Enter Francesco Aquilini.
In completing the transaction, ownership unequivocally demonstrated its commitment to winning at all costs. The move was never evaluative, but purely financial. If we eat $1.8M on Lukowich, we get the player we want. Without that financial investment, the transaction would never have materialized (an approach re-affirmed in 2011 with the acquisition of Steven Reiprecht in the David Booth deal).
Thus, the credit never really belonged to Gillis. It belonged to Francesco Aquilini.
But the story doesn’t end there. Gillis’ refusal to extend Ehrhoff in June 2011 may have been one of his biggest oversights.

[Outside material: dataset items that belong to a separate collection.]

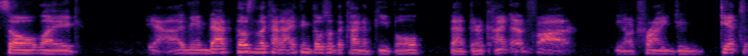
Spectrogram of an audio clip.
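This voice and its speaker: A normal speaking voice at a moderate pace, quiet background. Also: man. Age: 40s. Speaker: wrestling podcast co-host. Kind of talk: casual chat.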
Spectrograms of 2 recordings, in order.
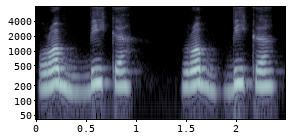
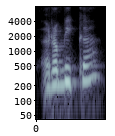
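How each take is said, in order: First: "Rabbika" with the b held and doubled; emphasized double ba. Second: "Rabbika" said quickly with only one b; single-b Rabbika. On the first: Teacher showing ba pronounced twice, held double b. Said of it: "Emphasize on ba in order to pronounce it twice". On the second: Teacher showing the mistake of missing one ba, single b. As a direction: skip the doubling, a light short b in "Rabbika". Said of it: "you will miss one ba". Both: Shown as a demonstration.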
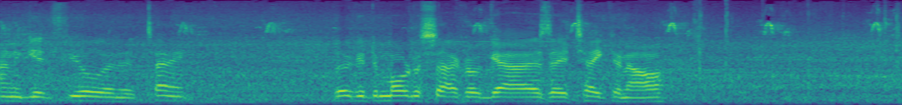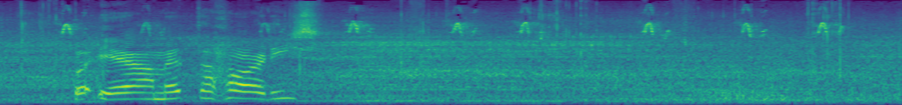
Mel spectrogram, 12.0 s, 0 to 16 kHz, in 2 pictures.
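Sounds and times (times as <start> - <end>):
motor and traffic noise: 0.0 - 12.0.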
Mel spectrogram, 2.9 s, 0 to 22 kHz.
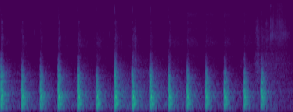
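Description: Fourteen quick, evenly spaced knocks on the untreated sheet metal door panel of a Mercedes C-Class, knocked again for comparison with the soundproofed door. Each knock gives a short, hollow, tinny ring centered around 420 Hz that dies away quickly, showing the panel is not soundproofed.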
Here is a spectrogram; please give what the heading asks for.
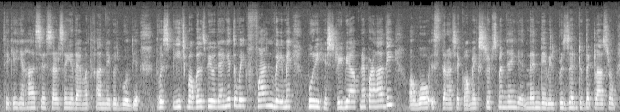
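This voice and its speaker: A woman teacher with a low voice talks other teachers through classroom ideas. She explains step by step, keeps checking in with her listeners and drops English phrases into her sentences. A faint hum sits behind her. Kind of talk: teacher-training talk.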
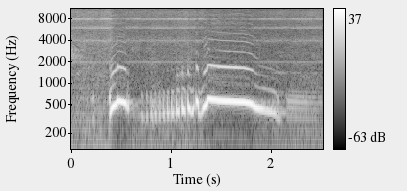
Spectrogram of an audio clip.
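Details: Single coo phrase from a puter pelung Barbary dove used to provoke other doves: sharp rising start, quick stuttering pulses, long sustained hoot sliding down at the end, trailing faint low notes.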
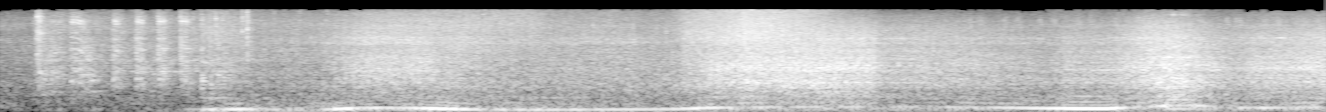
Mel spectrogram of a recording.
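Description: A car engine starts and revs as a vehicle drives off.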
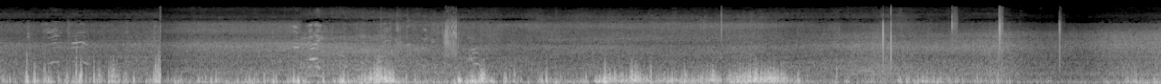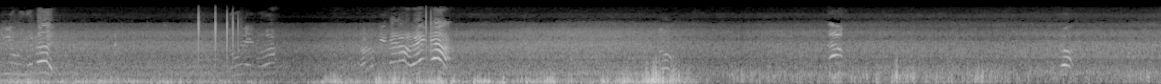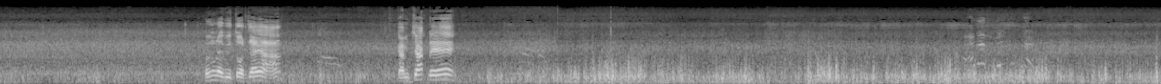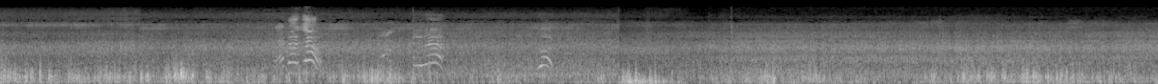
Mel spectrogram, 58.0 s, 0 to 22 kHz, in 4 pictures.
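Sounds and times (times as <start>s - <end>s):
surf on the beach: 0.0s - 58.0s
wind buffeting microphone: 0.0s - 58.0s.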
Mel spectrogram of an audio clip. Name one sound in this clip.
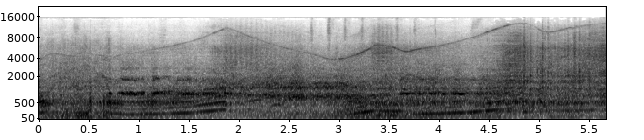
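Tyres squeal on asphalt.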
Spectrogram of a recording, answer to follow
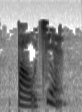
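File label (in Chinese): "保健", Mandarin Chinese; chinese flashcards; hsk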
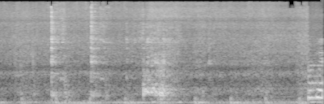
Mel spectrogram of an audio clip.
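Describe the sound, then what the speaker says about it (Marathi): Sprouted moth bean masala rice stir-frying in a pan: a loud, continuous sizzle broken by a few distinct scraping stirs of a spoon through the rice, heard up close and without speech. "छान असं भाजून घ्या"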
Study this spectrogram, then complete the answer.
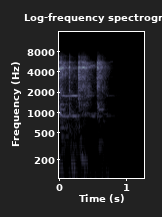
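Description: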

Believing his open-market value to be $5M/season (and preoccupied with an internal cap of $4.6M/season), the Canucks tabled Ehrhoff a 5 year/$23M offer, identical to the one signed by Kevin Bieksa. After declining the deal, Ehrhoff was quickly shipped to New York for a 4th round pick, surprising the blueliner who thought progress was being made.
In justifying Ehrhoff’s departure, Gillis told local media, “I think Keith Ballard is going to be a good player for us next year”.
In the end, Gillis pulled the trigger and thus deserves some credit for Ehrhoff’s acquisition. In many ways, he was the most effective blueliner the team has ever had.
But that trigger was solely pulled because of ownership’s willingness to eat dead money to facilitate the deal. It’s a luxury 20+ other general managers weren’t afforded. Gillis was. That can’t be ignored.
When you also consider the Canucks’ franchise-long pursuit of a puck moving, powerplay quarterback, Gillis’ willingness to allow Ehrhoff to walk (based on a reported difference of ~$400,000/season) is somewhat perplexing.
That uncertainty was magnified by the signing of Jason Garrison (an inconsistent, unproven defenseman) to a 6 year/$27.6M deal in July 2012, largely to fill the void left by Ehrhoff. Never able to plug the gap, Garrison would become a prime buy-out candidate, before being shipped to Tampa Bay for a 2nd round pick in June 2014.
Maybe Ehrhoff wasn’t a shining star on Gillis’ resume, after all.
Feature Image: sportsnet.ca